**Work instruction**
Keep every line in which "above" occurs and drop the rest of the data.

═══ Given information

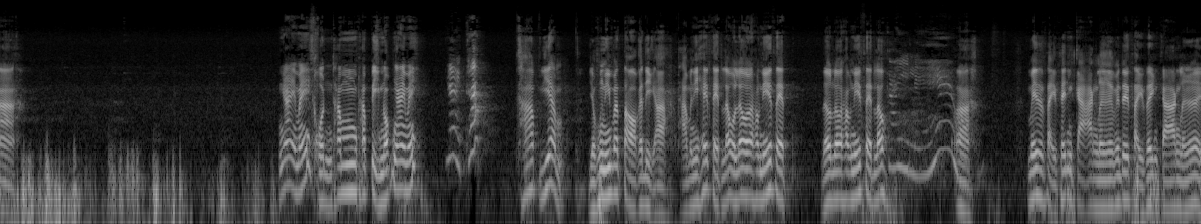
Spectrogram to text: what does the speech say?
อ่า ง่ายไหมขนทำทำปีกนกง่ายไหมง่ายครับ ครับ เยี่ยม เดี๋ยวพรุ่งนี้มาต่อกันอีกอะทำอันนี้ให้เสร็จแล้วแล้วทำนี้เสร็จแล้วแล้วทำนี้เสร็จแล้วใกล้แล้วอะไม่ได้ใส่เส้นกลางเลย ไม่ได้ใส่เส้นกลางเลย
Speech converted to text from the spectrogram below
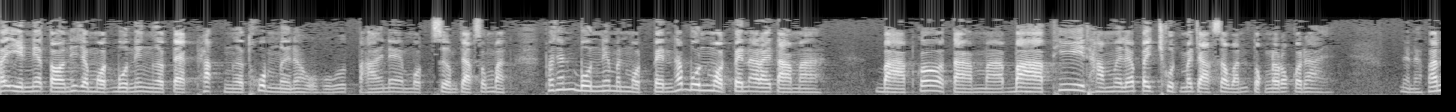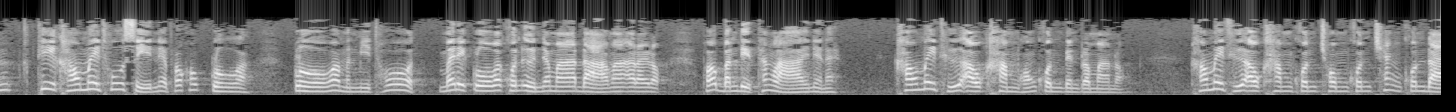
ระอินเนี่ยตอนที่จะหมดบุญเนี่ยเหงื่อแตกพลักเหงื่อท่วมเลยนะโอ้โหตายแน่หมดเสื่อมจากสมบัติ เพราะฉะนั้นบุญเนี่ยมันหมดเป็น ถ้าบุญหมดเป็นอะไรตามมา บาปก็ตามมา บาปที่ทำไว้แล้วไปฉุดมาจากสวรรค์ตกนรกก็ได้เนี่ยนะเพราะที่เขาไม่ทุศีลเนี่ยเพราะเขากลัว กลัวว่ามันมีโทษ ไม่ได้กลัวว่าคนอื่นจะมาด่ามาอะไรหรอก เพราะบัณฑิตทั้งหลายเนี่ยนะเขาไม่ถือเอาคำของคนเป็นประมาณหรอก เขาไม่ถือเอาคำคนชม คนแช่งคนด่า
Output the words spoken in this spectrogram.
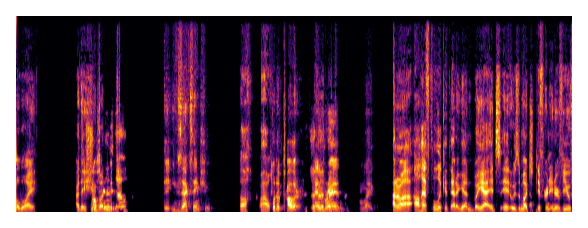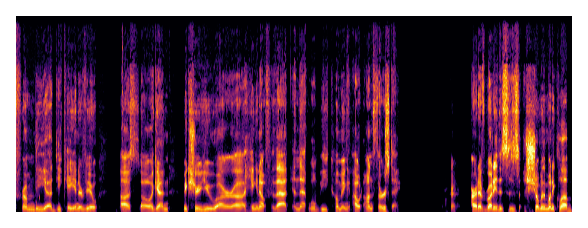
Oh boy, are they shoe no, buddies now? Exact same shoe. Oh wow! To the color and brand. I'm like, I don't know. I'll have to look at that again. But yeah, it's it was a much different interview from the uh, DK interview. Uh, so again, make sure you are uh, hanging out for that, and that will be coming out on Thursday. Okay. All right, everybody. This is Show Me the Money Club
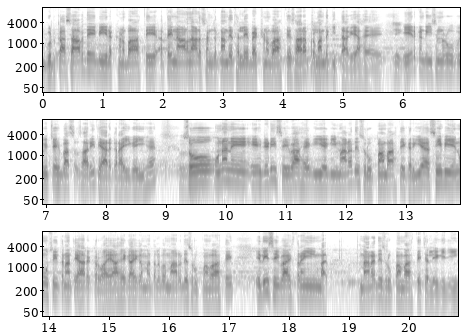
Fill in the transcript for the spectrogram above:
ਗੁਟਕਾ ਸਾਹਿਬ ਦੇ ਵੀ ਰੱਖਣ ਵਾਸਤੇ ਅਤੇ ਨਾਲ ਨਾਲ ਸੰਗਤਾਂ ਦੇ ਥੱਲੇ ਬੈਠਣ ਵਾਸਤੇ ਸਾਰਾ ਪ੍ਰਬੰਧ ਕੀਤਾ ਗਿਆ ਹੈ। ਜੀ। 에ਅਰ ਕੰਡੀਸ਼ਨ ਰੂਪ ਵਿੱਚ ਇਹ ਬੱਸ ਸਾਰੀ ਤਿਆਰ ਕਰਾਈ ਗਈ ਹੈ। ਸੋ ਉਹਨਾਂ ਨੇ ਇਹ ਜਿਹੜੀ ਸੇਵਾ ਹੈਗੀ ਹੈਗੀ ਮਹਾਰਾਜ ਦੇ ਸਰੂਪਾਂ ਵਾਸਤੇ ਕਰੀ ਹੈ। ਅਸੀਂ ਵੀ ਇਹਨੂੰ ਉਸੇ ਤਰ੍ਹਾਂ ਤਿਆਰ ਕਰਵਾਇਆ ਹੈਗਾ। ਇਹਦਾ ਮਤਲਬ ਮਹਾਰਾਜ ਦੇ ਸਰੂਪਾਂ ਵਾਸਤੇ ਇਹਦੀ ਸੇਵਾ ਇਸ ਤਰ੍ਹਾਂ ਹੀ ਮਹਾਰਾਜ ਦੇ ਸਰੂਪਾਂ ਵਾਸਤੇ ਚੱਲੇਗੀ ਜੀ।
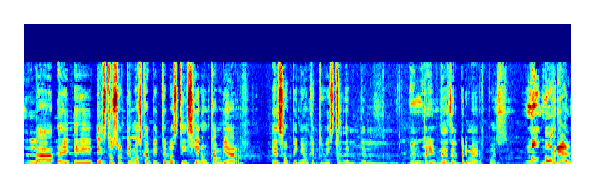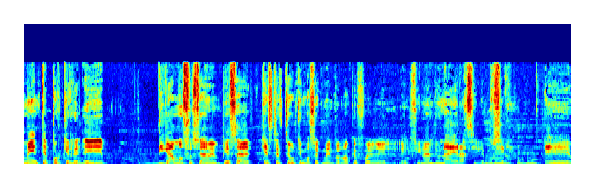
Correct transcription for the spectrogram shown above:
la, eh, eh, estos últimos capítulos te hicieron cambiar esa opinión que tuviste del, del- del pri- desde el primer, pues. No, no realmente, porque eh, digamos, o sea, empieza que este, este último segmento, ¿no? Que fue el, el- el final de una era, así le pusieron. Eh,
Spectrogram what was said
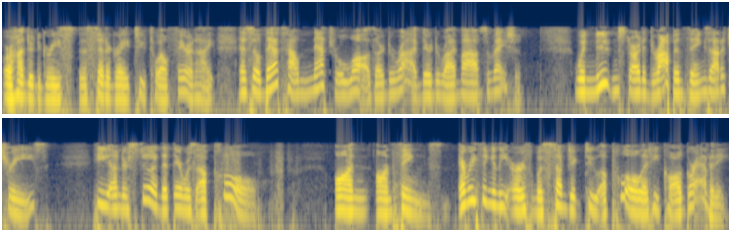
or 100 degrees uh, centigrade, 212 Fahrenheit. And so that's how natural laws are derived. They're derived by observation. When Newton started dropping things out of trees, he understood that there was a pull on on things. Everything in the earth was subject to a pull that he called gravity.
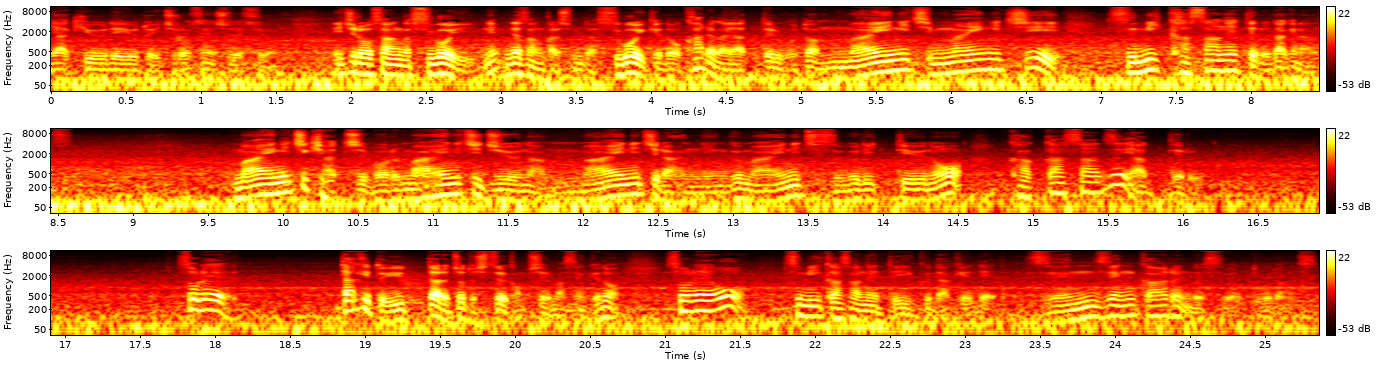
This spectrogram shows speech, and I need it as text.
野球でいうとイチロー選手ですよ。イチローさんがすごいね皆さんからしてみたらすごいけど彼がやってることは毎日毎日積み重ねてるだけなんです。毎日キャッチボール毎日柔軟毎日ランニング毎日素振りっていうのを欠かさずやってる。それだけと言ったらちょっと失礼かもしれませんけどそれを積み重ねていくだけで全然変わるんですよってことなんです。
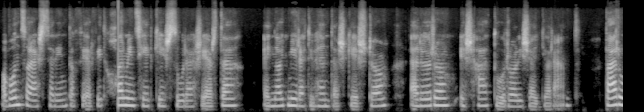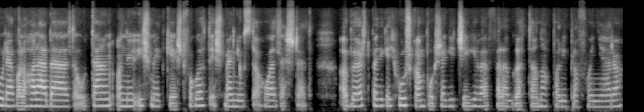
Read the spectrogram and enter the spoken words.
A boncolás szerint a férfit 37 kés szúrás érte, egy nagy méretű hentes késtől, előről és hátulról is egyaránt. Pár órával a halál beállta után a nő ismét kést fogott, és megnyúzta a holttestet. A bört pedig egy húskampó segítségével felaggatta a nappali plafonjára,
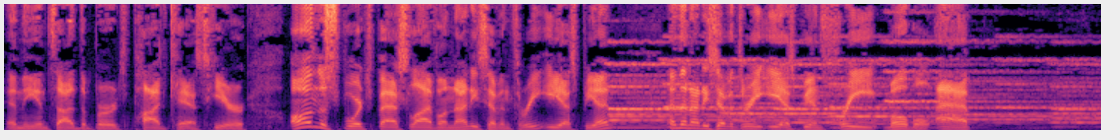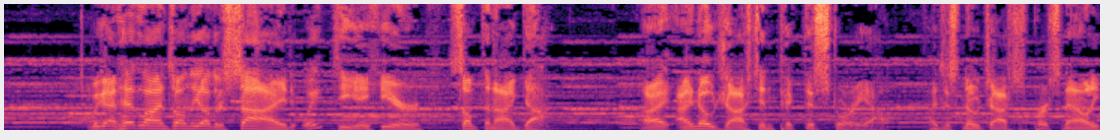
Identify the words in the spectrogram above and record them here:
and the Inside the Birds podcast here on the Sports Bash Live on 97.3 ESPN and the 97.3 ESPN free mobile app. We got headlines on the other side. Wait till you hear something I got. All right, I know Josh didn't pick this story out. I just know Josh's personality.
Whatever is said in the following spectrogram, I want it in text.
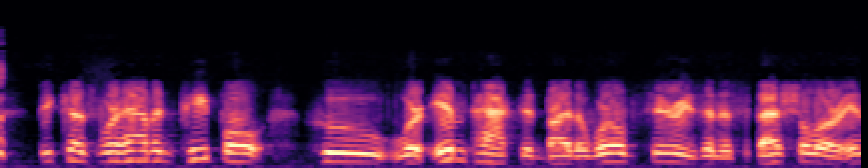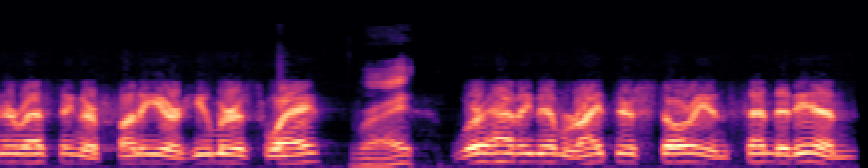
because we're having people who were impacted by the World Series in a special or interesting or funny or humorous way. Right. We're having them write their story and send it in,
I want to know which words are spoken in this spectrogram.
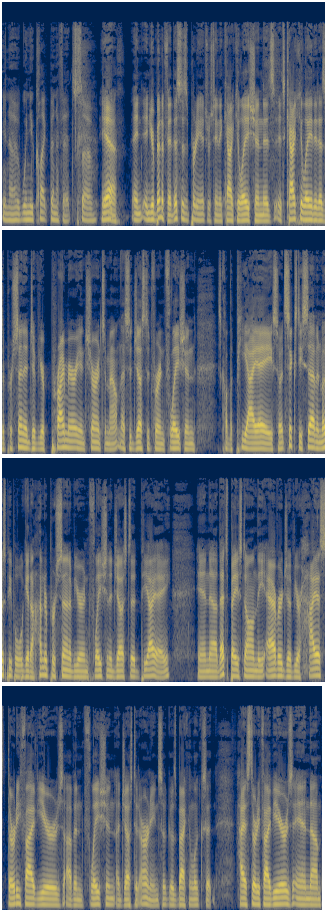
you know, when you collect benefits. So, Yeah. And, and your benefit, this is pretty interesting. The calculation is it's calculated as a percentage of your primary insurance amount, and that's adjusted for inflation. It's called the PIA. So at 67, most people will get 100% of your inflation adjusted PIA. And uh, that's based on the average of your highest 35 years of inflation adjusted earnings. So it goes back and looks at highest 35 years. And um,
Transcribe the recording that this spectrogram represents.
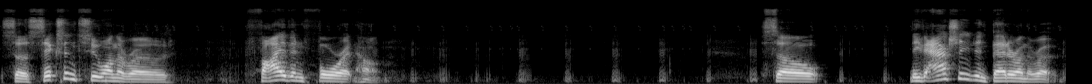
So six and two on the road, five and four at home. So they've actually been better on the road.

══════

**Solution for this problem**
Fill in the transcript for the spectrogram above:
Correct transcription for the spectrogram shown above:
Identify the words in the spectrogram above and record them here:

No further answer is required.